Senator calls for probe into report Saudi helped citizen flee US

Oregon senator calls for inquiry into claims Saudi Arabia helped citizen in hit-and-run killing escape US justice.

    Abdulrahman Sameer Noorah was accused of killing a 15-year-old girl in Oregon [Multnomah County Sheriff's department]
    Abdulrahman Sameer Noorah was accused of killing a 15-year-old girl in Oregon [Multnomah County Sheriff's department]

    A senior US senator has called on Secretary of State Mike Pompeo to clarify if Saudi Arabia helped a citizen of that country flee the US before his manslaughter trial.

    In a letter on Friday, Senator Ron Wyden expressed strong concern over a local media report that said the Saudi government may have issued a new passport to its citizen, Abdulrahman Sameer Noorah, in order to help him leave the US and escape justice over a hit-and-run killing in the state of Oregon

    The Saudi student was accused of killing 15-year-old Fallon Smart, and was facing a 10-year jail term if found guilty of manslaughter charges. 

    In a report last week, the Oregonian newspaper said US investigators believe Noorah, who was released on bail, fled the country in June last year on a private jet using a Saudi-issued passport under a different name.

    Wyden said the claims were "shocking".

    The allegations, in the wake of the murder of Saudi dissident Jamal Khashoggi inside the kingdom's Istanbul consulate in October, "suggest a brazen pattern of disregard for the law and abuse of diplomatic privileges", said Wyden. 

    "These claims must be thoroughly investigated.

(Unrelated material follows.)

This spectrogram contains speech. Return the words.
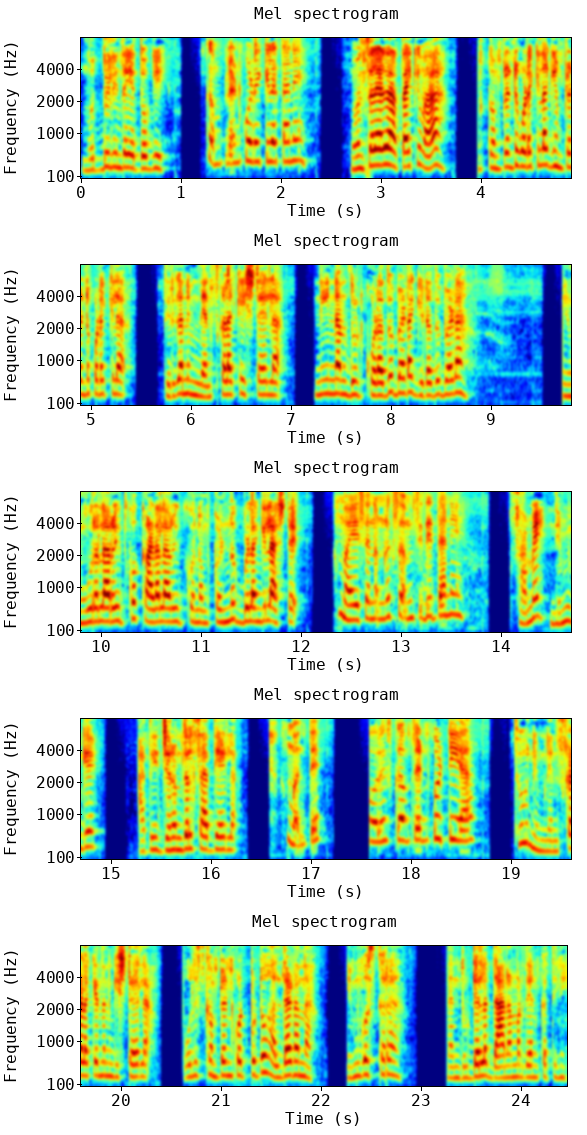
ಮೊದಲಿಂದ ಎದ್ದೋಗಿ. ಕಂಪ್ಲೇಂಟ್ ಕೊಡಕ್ಕಿಲ್ಲ ತಾನೆ? ಒಂದ್ಸಲ ಎಲ್ಲ ಅತ್ತಾಕಿವಾ ಕಂಪ್ಲೇಂಟ್ ಕೊಡಕ್ಕಿಲ್ಲ ಕಂಪ್ಲೇಂಟ್ ಕೊಡಕ್ಕಿಲ್ಲ ತಿರ್ಗಾ ನಿಮ್ಗೆ ನೆನ್ಸ್ಕೊಳಕ್ಕೆ ಇಷ್ಟ ಇಲ್ಲ. ನೀನು ನಮ್ಮ ದುಡ್ಡು ಕೊಡೋದು ಬೇಡ, ಗಿಡದು ಬೇಡ. ನೀನು ಊರಲ್ಲಾರು ಇದ್ಕೋ, ಕಾಡಲ್ಲಾರು ಇದ್ಕೋ ನಮ್ಮ ಕಣ್ಣಿಗೆ ಬೀಳಂಗಿಲ್ಲ ಅಷ್ಟೇ. ಮಹೇಶ ನಮ್ಗೆ ಸಂಸಿದಿದ್ದಾನೆ ಸಮೇ ನಿಮಗೆ ಅದು ಈ ಜನ್ಮದಲ್ಲಿ ಸಾಧ್ಯ ಇಲ್ಲ. ಮತ್ತೆ ಪೊಲೀಸ್ ಕಂಪ್ಲೇಂಟ್ ಕೊಟ್ಟಿಯಾ? ಥೂ, ನಿಮ್ ನೆನ್ಸ್ಕೊಳಕ್ಕೆ ನನಗೆ ಇಷ್ಟ ಇಲ್ಲ. ಪೊಲೀಸ್ ಕಂಪ್ಲೇಂಟ್ ಕೊಟ್ಬಿಟ್ಟು ಅಲ್ದಾಡಣ ನಿಮ್ಗೋಸ್ಕರ ನಾನು ದುಡ್ಡೆಲ್ಲ ದಾನ ಮಾಡ್ದೆ ಅನ್ಕೋತೀನಿ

If they are accurate they would require significant restrictions on Saudi Arabia's diplomatic privileges and call into question the future of America's bilateral relationship with the Saudis," he added.

    The Oregonian newspaper said it was Saudi authorities who had provided Noorah the $100,000 he needed to post bail.

    When the 21-year-old Portland Community College student was released, his passport was confiscated and he was required to wear an electronic bracelet on his ankle, the daily said.

    But in June last year, just two weeks before his trial, Noorah cut the tracking device and disappeared. 

    He arrived in Saudi Arabia seven days later. 

    But the Saudi government only informed the US of Noorah's return to the country more than a year later, in July, the Oregonian said. 

    The two countries do not have an extradition treaty, which means that the chances of Noorah facing justice in the US is low.

    Saudi Arabia has come under increased scrutiny from the US Senate following Khashoggi's killing by Saudi officials inside the kingdom's consulate.

    Earlier this month, the Senate passed a resolution accusing Saudi Crown Prince Mohammed bin Salman of ordering the murder, and called for an end to US military support for a Riyad-led war in Yemen.

    Saudi Arabia denounced the resolution as "blatant interference".

    SOURCE: Al Jazeera News